Mr Willmott, appealing to the colleges for help, told delegates at the annual conference of the Association for College Management: "We must create 750, 000 new jobs in the next few years. We have to provide high-quality training to National Vocational Qualification level 3 (A-level equivalent) for 17,000 to 23,000 people a year."
Six training schemes, linked to companies and colleges and shaped round old-style and modern apprenticeships, will attract CITB bursaries of up to Pounds 600 per trainee.
With an annual turnover of Pounds 50 billion, the industry creates 10 per cent of the country's gross national product. The CITB administers training for more than half the industry through the levy system, to ensure economies of scale on the "negligible" profit margins of the 180,000 small family firms that are members.
"We are going to work positively with colleges. We are not going to take the offer of competing against the industrial training councils," said Mr Willmott. These were set up four years ago to ensure private-sector competition in the training market.

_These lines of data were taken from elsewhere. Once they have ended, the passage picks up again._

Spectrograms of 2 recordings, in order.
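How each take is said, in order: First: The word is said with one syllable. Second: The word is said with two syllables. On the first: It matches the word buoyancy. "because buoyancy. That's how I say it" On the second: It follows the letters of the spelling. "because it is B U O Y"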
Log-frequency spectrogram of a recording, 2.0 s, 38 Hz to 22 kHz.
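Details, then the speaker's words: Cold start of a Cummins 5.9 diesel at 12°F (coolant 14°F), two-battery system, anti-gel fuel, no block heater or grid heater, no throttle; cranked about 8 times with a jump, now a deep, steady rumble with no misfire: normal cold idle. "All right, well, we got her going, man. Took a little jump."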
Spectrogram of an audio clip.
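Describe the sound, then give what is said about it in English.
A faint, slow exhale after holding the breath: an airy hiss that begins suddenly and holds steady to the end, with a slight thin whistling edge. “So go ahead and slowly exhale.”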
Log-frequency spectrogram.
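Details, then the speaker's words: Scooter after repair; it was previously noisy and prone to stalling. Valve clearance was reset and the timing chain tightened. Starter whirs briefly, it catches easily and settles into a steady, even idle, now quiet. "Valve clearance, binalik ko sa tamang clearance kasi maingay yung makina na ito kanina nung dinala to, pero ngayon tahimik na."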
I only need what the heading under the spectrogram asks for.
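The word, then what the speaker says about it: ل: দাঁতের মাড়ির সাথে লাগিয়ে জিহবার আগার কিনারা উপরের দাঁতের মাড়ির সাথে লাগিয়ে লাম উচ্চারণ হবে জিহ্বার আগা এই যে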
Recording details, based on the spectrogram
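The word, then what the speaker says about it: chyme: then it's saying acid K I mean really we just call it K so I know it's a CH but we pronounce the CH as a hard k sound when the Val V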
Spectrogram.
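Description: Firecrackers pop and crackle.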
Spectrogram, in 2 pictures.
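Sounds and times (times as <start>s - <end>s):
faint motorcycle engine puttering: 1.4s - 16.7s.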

"We are going to stick with you, whatever the Government officials might want to do to satisfy their wretched dogma. The challenge to both of us is to open doors to construction education and training."

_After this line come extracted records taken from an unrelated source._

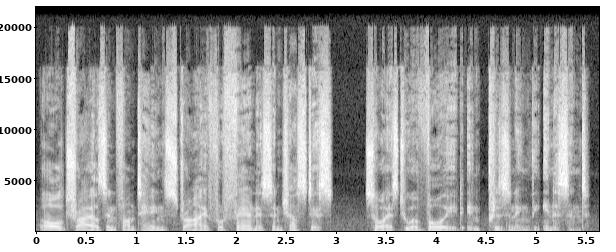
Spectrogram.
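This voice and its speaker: An actor playing a courteous, earnest dragon judge in a video game, speaking formally and a little awkwardly. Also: male voice, rumbling low, lively intonation, breathy edge, exaggerated voice. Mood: earnest, measured. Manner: formal, measured, slightly awkward when flustered.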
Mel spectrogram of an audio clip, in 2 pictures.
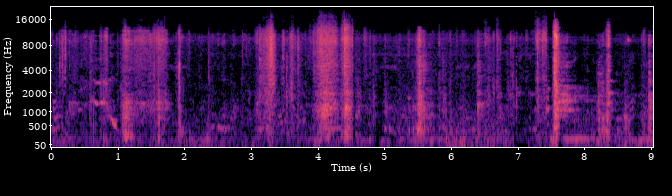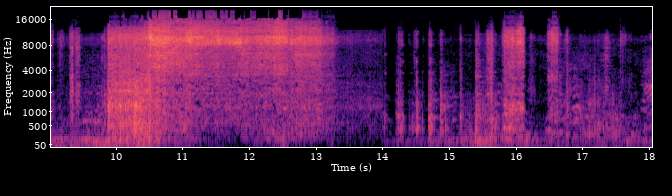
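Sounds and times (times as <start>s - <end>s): arc welder hissing crackle: 9.9s - 13.8s.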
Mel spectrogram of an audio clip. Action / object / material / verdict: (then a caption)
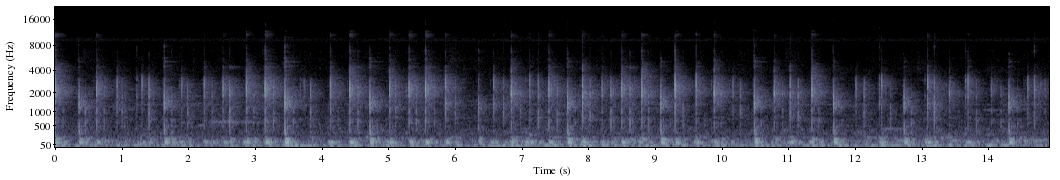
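tap / plastic mechanical keyboard keys / plastic / none. Fingertips type on a 75% mechanical keyboard with ABS keycaps in a light blue plastic case. The result is a steady run of quick, short key clicks with a bright top edge over a low, hum-like rumble.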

He went on to attack the qualifications system underpinning the training, particularly the new General National Vocational Qualification. It did not provide an adequate basis for work in the construction industry, he said.
"I am concerned that young people will be beguiled by the GNVQs and end up at 18 not being skilled or able to cope with life in the construction industry. " His fears were backed up last week by a report on a huge research project studying the progress of more than 250,000 GNVQ candidates in England, Wales and Northern Ireland.
Carried out by the Further Education Unit, London University Institute of Education and the Nuffield Foundation, it claimed that GNVQs were being seen unrealistically as an A-level alternative for students of lower-academic ability better suited to a vocational career. The CITB is particularly concerned that the wrong messages will be given to 14-year-olds on the new GNVQ Part 1, drawn up to inject more vocational education into schools.
The board had already set up 78 school-based CITB curriculum centres which have helped 4,000 14 to 16-year-olds gain NVQs in construction. It will expand to 120 centres next year and use them to argue for reforms to the GNVQs and to ensure more specific vocational training pre-16. Overall, the CITB initiatives could inject up to Pounds 20 million a year extra cash into schools and colleges.